With the IT industry enthusiastic about smaller machines with bigger capabilities and with the prospect of cloud computing fast becoming a reality, demand for remotely hosted reliable services
is on the rise. For the past few years, Google Apps has offered a realistic alternative to Microsoft and having achieved 99.98% uptime in the second quarter of 2011, Google Apps offers not only lower prices than Microsoft, but also a more reliable service.Rather than just competing with Microsoft on product performance and price, Google has also made itself attractive to rural telcos and small ISPs with a host of other products and services. These enable smaller businesses to offer their customers high specification and value-for-money services. Some of the services available on Google Apps allow small ISPs and rural telcos to provide their customers with email through their own unique and corporate-branded domain, as well as apps to replace traditional office suites, such as Google Docs, Talk, Sites and Voice.

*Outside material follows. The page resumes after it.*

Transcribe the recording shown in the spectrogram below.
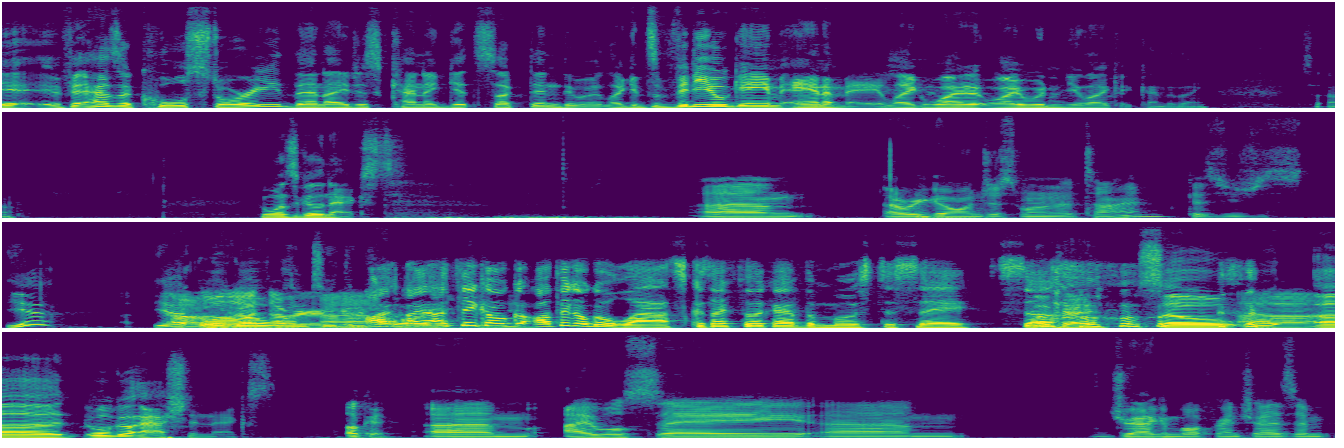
i- if it has a cool story, then I just kind of get sucked into it. Like it's a video game anime. Like why why wouldn't you like it, kind of thing. So, who wants to go next? Um, are we going just one at a time? Because you just Yeah. Yeah, Oh, we'll oh, go thought one, we two, were three, doing I, four. I, I think I'll go, I think I'll go last because I feel like I have the most to say. So Okay, so Uh, uh, we'll go Ashton next. Okay. Um, I will say um, Dragon Ball franchise. I'm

Small companies are often not able to work directly with Google, which is why the market for Google Apps resellers is one of the fastest-growing investment opportunities. A major reseller in the US is NeoNova, which has migrated 13 independent telco customers to Google Apps in 2011 and a total of 27 since they started selling Google products in 2010. Ikano Communications and Integrated Broadband Services LLC have also enjoyed great success by providing added-value services to clients through Google Apps.

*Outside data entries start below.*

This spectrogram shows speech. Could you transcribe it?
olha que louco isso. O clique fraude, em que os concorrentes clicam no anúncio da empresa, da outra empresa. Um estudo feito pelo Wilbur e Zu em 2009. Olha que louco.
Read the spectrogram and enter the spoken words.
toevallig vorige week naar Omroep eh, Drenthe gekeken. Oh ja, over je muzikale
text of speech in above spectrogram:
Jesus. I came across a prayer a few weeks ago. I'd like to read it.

These successes have been attributed to a set of market trends that give distinct advantages to small and rural telcos and ISP companies. Given a global trend in increasing broadband connectivity for rural areas and the proposition from the UN to make internet access a human right, Google Apps that offer free web-based applications have become a profitable niche market.With the growth of the cloud-computing phenomenon, broadband providers are able to offer more innovative applications, which in turn can help them increase their revenues while also streamlining their operations. There is also a growing international demand for Google Apps, with over 30-million users currently favouring Google for their messaging and document-sharing tools. As the services are web based, apps are constantly updated, with new releases being put out every fortnight.
Google and More
For customers of Google Apps resellers, migrating to the cloud can offer more than just Google. For NeoNova customers, extended features include NovaSubscriber for account management, NovaSupport for top-quality customer support and NovaDesk for a 24-hour helpdesk solution. The company also offers security products and services and a whole host of network-management products which allow customers to manage, analyse and report on network traffic.For rural telecoms companies, the next few years are going to be vital, as they look to retain their customers and add value to their subscribers’ services. For end users, whether they connect through a wireless network, dongle
or wired broadband, the expectation is for not just high-speed broadband but for the same level of service as they would receive with the larger providers. Companies already using the Google Apps platform believe that this format enables them to provide their customers in rural locations with the same high level of services as urban users would enjoy, without the need for added investment in infrastructure.
All Sewn Up?
With the many advantages of using Google Apps and nothing of comparative quality and price being offered by Microsoft, it seems the small telcos and rural ISP markets could be rapidly sewn up. As broadband extends into more and more rural locations worldwide, many users will sign up for these applications as their main platforms, whether connecting with a mobile dongle or home-broadband service. However, as cloud computing really comes to the fore over the next few years, more software companies will bring out competitive products. Google will need to keep up with the changes to stay in the game.